▶ INPUT MATERIAL:
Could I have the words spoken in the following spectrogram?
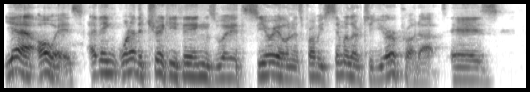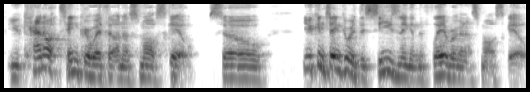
Yeah, always. I think one of the tricky things with cereal, and it's probably similar to your product, is you cannot tinker with it on a small scale. So you can tinker with the seasoning and the flavor on a small scale.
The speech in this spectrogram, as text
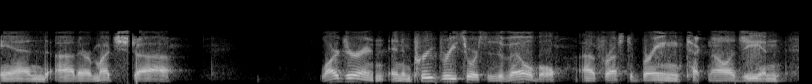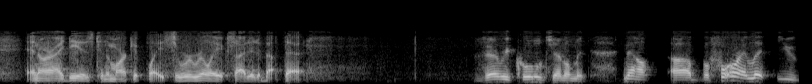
and uh, there are much uh, larger and, and improved resources available uh, for us to bring technology and, and our ideas to the marketplace. So we're really excited about that. Very cool, gentlemen. Now, uh, before I let you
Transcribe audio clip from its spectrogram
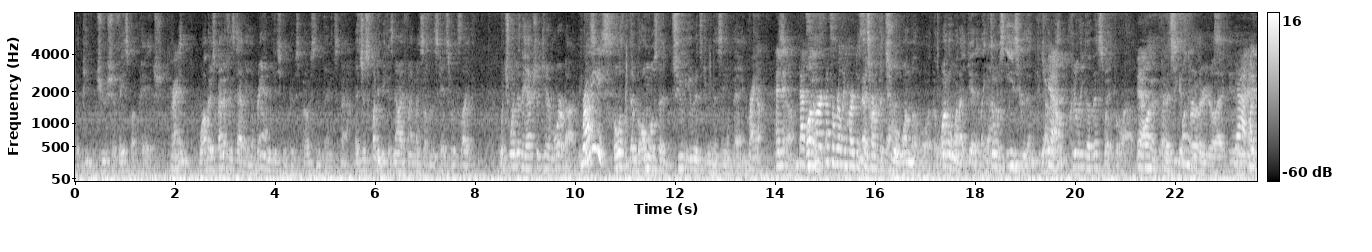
the Pete Petrucia Facebook page. Right. And while there's benefits to having a brand because you can boost posts and things, Yeah. it's just funny because now I find myself in this case where it's like, which one do they actually care more about? Because Right. Both they're almost uh, two units doing the same thing. Right. Yeah. And So- that's Well, hard. That's a really hard And decision. that's hard at the Yeah. 201 level. At the 101, I get it. Like, it's almost easier then because Yeah. you Yeah. I'll clearly go this way for a while. yeah. Well, and it- But and as you get funny. further, you're like. Yeah, I've,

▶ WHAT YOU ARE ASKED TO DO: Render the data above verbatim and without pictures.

▶ ANSWER SECTION:
Could I have the words spoken in the following spectrogram?
Yeah, always. I think one of the tricky things with cereal, and it's probably similar to your product, is you cannot tinker with it on a small scale. So you can tinker with the seasoning and the flavor on a small scale.
The speech in this spectrogram, as text
and uh, there are much uh, larger and, and improved resources available uh, for us to bring technology and, and our ideas to the marketplace. So we're really excited about that. Very cool, gentlemen. Now, uh, before I let you
Transcribe audio clip from its spectrogram
the Pete Petrucia Facebook page. Right. And while there's benefits to having a brand because you can boost posts and things, Yeah. it's just funny because now I find myself in this case where it's like, which one do they actually care more about? Because Right. Both they're almost uh, two units doing the same thing. Right. Yeah. And So- that's Well, hard. That's a really hard And decision. that's hard at the Yeah. 201 level. At the 101, I get it. Like, it's almost easier then because Yeah. you Yeah. I'll clearly go this way for a while. yeah. Well, and it- But and as you get funny. further, you're like. Yeah, I've,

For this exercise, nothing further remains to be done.